§ Task
What lines in the material hold the string "recording"? Copy out each of them.

§ Available data
◇ ◇ ◇ ◇ ◇

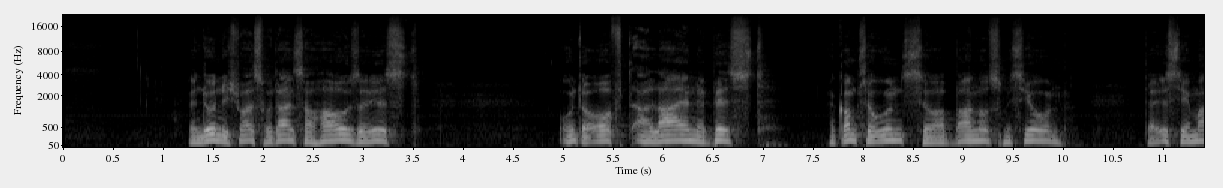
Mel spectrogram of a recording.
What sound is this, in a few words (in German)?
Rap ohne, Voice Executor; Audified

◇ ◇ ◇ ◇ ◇

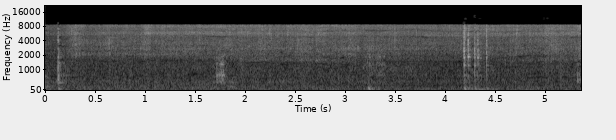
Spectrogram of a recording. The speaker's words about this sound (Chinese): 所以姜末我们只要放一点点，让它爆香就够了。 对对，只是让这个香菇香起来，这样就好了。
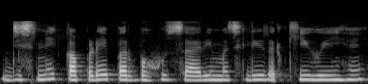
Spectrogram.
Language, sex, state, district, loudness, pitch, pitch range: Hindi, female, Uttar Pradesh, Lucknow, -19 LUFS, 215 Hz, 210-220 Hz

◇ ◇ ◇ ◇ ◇

§ Task response
Mel spectrogram of a recording.
Spectrogram of a recording. The speaker's words about this sound (Chinese): 所以姜末我们只要放一点点，让它爆香就够了。 对对，只是让这个香菇香起来，这样就好了。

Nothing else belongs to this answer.